Again, it’s a channel for children, so it’s not completely surprising that the movie version is desexualized. Our introduction to Wen of the books is when he accidentally takes the nude self-portraits of his father’s young girlfriend to school in place of his history report, earning himself the unfortunate nickname of ‘Woody the Horndog’. The main conflict between Wen and Olivia, the one where she loses her voice screaming at him, takes place when they argue about Wen’s soon-to-be-stepmother Sydney, after whom he’s been lusting (but never liking) all this time, all the while oblivious to Olivia’s crush on him. She yells at him “[Sydney’s] too old for you!”, loses her voice, and then Wen goes home, stumbles on Sydney in the shower, busts his lip open in his attempt to escape, and then is mothered by her. In the movie, the lust is eliminated altogether, and Olivia chastises Wen for not appreciating what family he has when hers is so screwed up. It provides a neat resolution with Wen learning only the mildest lesson. I suppose you can argue he grows, but it doesn’t feel earned.

Another notable difference is Disney playing its usual Dead Mom card, this time with Olivia. Her father is in prison, of course, and she can’t have two bad parents, so Olivia’s runaway mother instead becomes a tragic death figure. That isn’t unreasonable, in the book-to-TV world, but to top it off, while Olivia from the books has a steady correspondence and more or less healthy relationship with her imprisoned father (even at one point taking the band across state lines to meet him), in the movie, they haven’t spoken in years, for no real reason.

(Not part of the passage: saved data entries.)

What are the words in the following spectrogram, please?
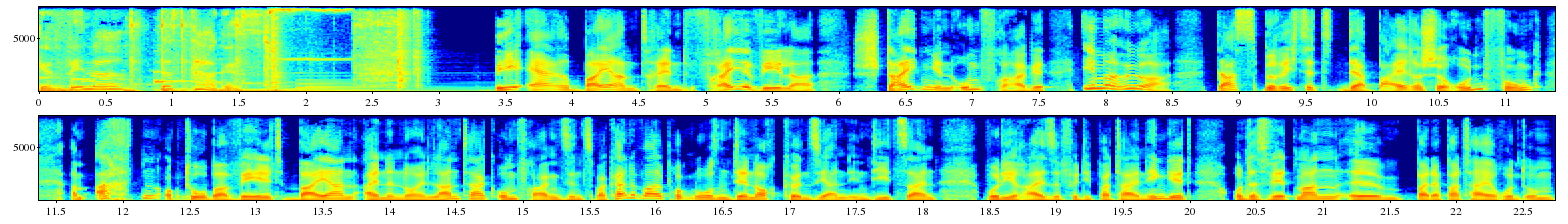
Gewinner des Tages. BR Bayern Trend, freie Wähler steigen in Umfrage immer höher. Das berichtet der Bayerische Rundfunk. Am 8. Oktober wählt Bayern einen neuen Landtag. Umfragen sind zwar keine Wahlprognosen, dennoch können sie ein Indiz sein, wo die Reise für die Parteien hingeht. Und das wird man äh, bei der Partei rund um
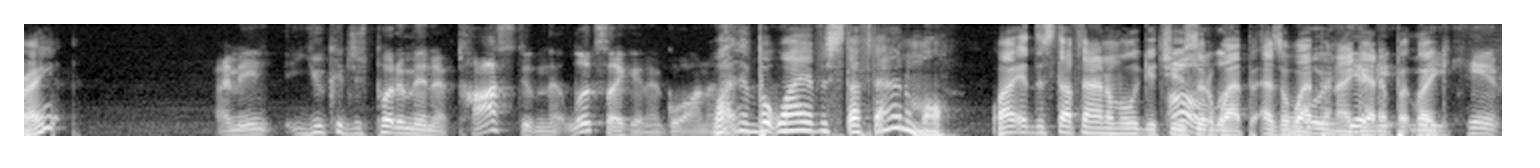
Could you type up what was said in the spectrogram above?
right? I mean, you could just put him in a costume that looks like an iguana. Why but why have a stuffed animal? Why the stuffed animal gets used Oh, as a weapon as a well, weapon, I get it, but well, you like can't.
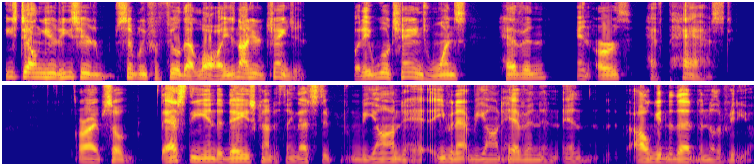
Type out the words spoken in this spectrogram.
he's telling you he's here to simply fulfill that law. He's not here to change it. But it will change once heaven and earth have passed. All right. So that's the end of days kind of thing. That's the beyond, even at beyond heaven. And, and I'll get into that in another video.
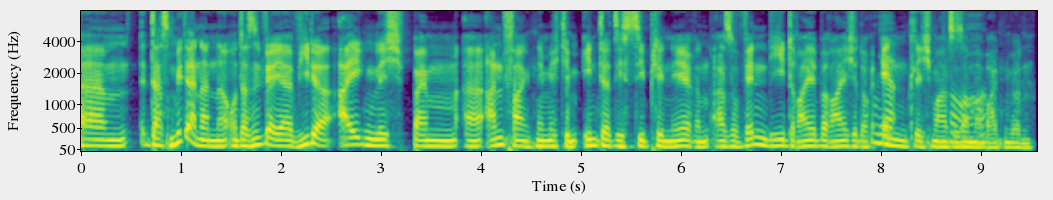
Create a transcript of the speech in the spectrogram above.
ähm, das Miteinander, und da sind wir ja wieder eigentlich beim äh, Anfang, nämlich dem Interdisziplinären. Also wenn die drei Bereiche doch ja. endlich mal zusammenarbeiten oh. würden.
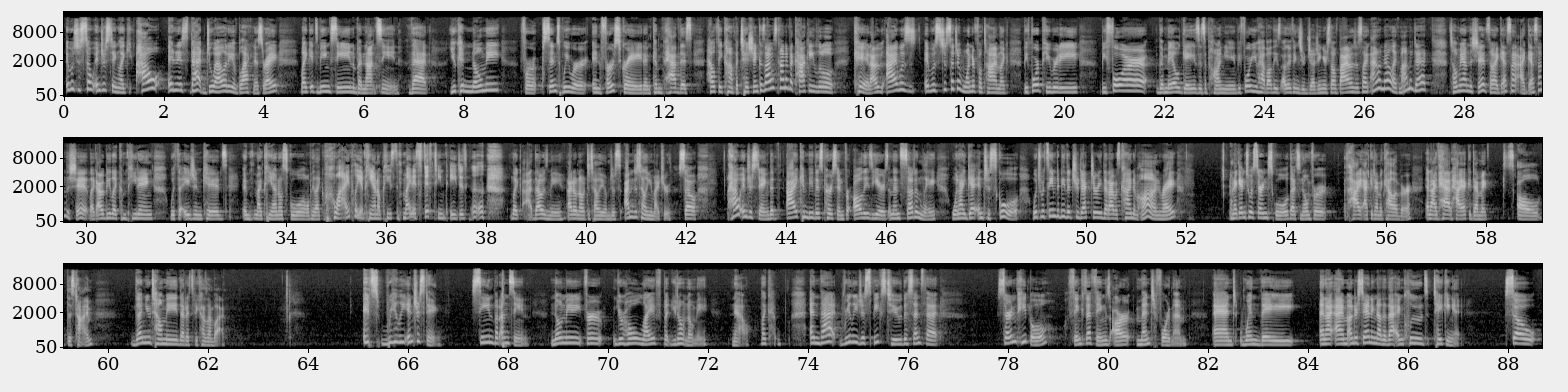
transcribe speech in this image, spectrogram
it was just so interesting like how and it's that duality of blackness, right? Like it's being seen but not seen. That you can know me for since we were in first grade and can have this healthy competition because I was kind of a cocky little kid. I I was it was just such a wonderful time like before puberty before the male gaze is upon you, before you have all these other things you're judging yourself by, I was just like, I don't know. Like mom and dad told me I'm the shit, so I guess I, I guess I'm the shit. Like I would be like competing with the Asian kids in my piano school. I'll be like, well, I play a piano piece. Mine is 15 pages. like I, that was me. I don't know what to tell you. I'm just I'm just telling you my truth. So how interesting that I can be this person for all these years, and then suddenly, when I get into school, which would seem to be the trajectory that I was kind of on, right? When I get into a certain school that's known for high academic caliber, and I've had high academics all this time, then you tell me that it's because I'm black. It's really interesting. Seen but unseen. Known me for your whole life, but you don't know me now. Like, and that really just speaks to the sense that certain people think that things are meant for them. And when they, and I, I'm understanding now that that includes taking it. So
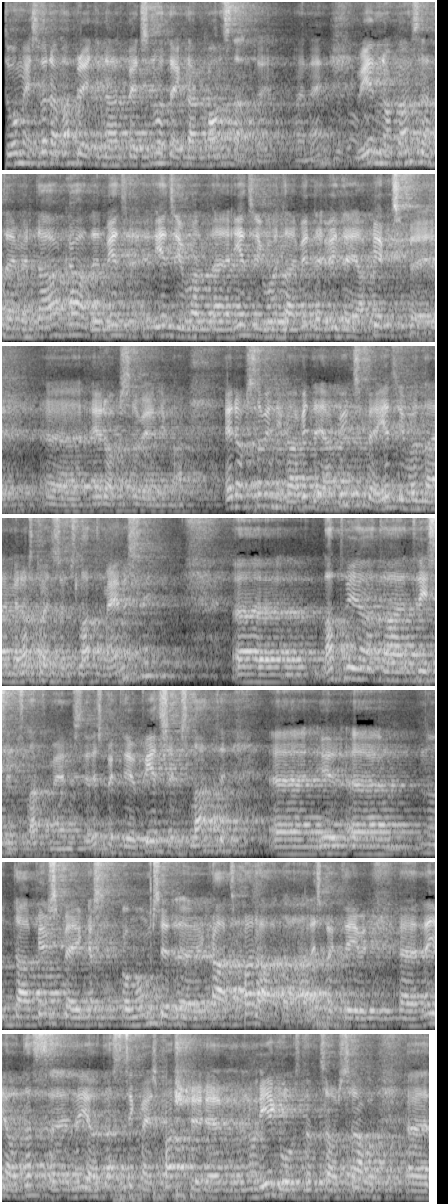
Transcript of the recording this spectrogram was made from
To mēs varam aprēķināt pēc noteiktām konstantēm. Viena no konstantēm ir tā, kāda ir iedzīvotāja, iedzīvotāja vidē, vidējā pirktspēja uh, Eiropas Savienībā. Eiropas Savienībā vidējā pirktspēja iedzīvotājiem ir 800 lati mēnesī. Latvijā tā ir 300 lati mēnesī, respektīvi 500 lati ir nu, tā pirktspēja, kas, ko mums ir kāds parādā. Respektīvi, ne jau tas, ne jau tas cik mēs paši nu, iegūstam caur savu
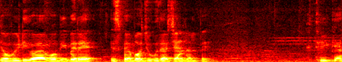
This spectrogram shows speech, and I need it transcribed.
जो वीडियो है वो भी मेरे इस पे मौजूद है चैनल पे। ठीक है?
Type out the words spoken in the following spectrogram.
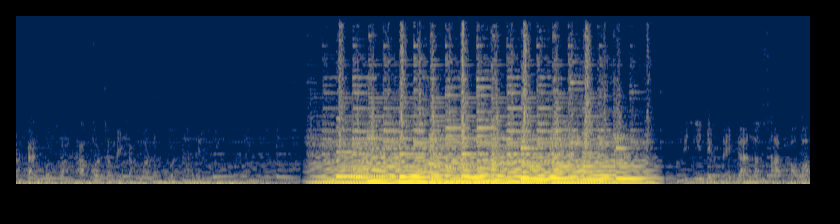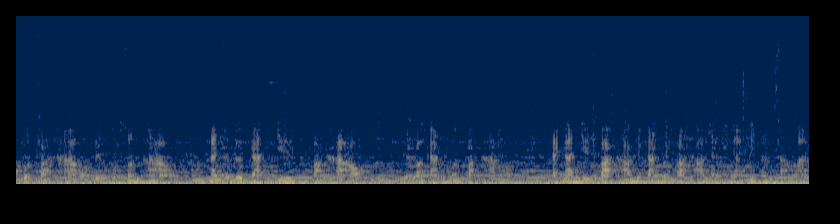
อาการปวดฝ่าเท้าก็จะไม่กลับมารบกวนท่านได้อีกวิธีหนึ่งในการรักษาภาวะปวดฝ่าเท้าหรือปวดส้นเท้า นั่นก็คือการยืดฝ่าเท้า หรือว่าการนวดฝ่าเท้า แต่การยืดฝ่าเท้าหรือการนวดฝ่าเท้าอย่างง่ายๆที่ท่านสามารถ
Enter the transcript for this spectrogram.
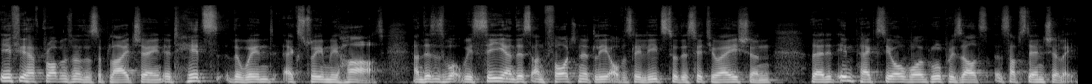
if you have problems with the supply chain, it hits the wind extremely hard. And this is what we see, and this unfortunately obviously leads to the situation that it impacts the overall group results substantially.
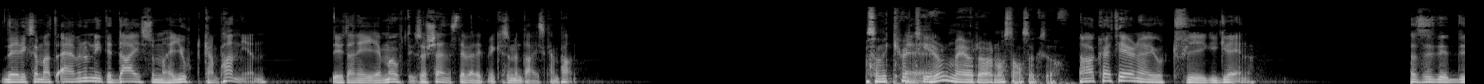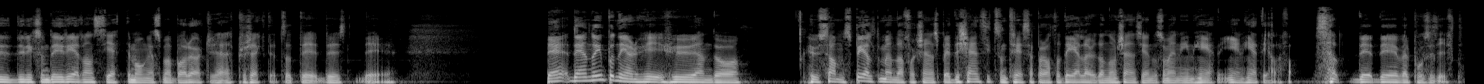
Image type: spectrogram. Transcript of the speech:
Det är liksom att även om det inte är DICE som har gjort kampanjen, utan är Emotive, så känns det väldigt mycket som en DICE-kampanj. Sen är Criterion eh. med och rör någonstans också. Ja, Criterion har gjort flyggrejen. Alltså det, det, det, liksom, det är redan jättemånga som har bara rört i det här projektet. Så det, det, det, det, det är ändå imponerande hur, hur, ändå, hur samspelt de ändå har fått kännas. Det känns inte som tre separata delar utan de känns ju ändå som en enhet, enhet i alla fall. Så det, det är väl positivt.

Presumably it’s so we can have the healing moment when we realize her narration is actually a letter to her father explaining everything. There’s no real reason for them to substitute a healthy but unconventional relationship for a narrative device, but there you have it.

Lastly, we have Charlie’s downgrade from interesting figure to bland pseudo-love interest. Charlie’s interest in Mo is never reciprocated, instead allowing for her and Scott to get back together and for him to prove his acceptance of her love of music by joining Lemonade Mouth for their inexplicable Madison Square Garden concert. This is actually a nice character upgrade for Scott Pickett, but it means Charlie gets lost in the process. His interesting story about communicating in his head with his twin that died in utero is eliminated entirely, in favor of a story comparing him unfavorably with his perfect older brother, a story we’ve seen a thousand times before. Never does Charlie learn that he doesn’t need his brother’s voice to help him through difficult situations, instead, we just see him get rejected unceremoniously and then turn to a non-speaking Lemonade Mouth groupie for comfort (presumably; they only exchange looks, but future pairing up is implied).

I’ll give Lemonade Mouth the movie credit where it’s due: it wants to sell me albums and “Determinate” is an aggressively catchy song, even if it transforms awkward Wen into a superstar rapper. (Again, another member of the group displaying some kind of vocal ability that could have been useful for the contest.) It’s not easy to turn a book into a movie, especially one that has to submit to some unspoken restraints. But there’s so much what makes the book interesting and different eliminated from the translation that makes me wonder why they even bothered.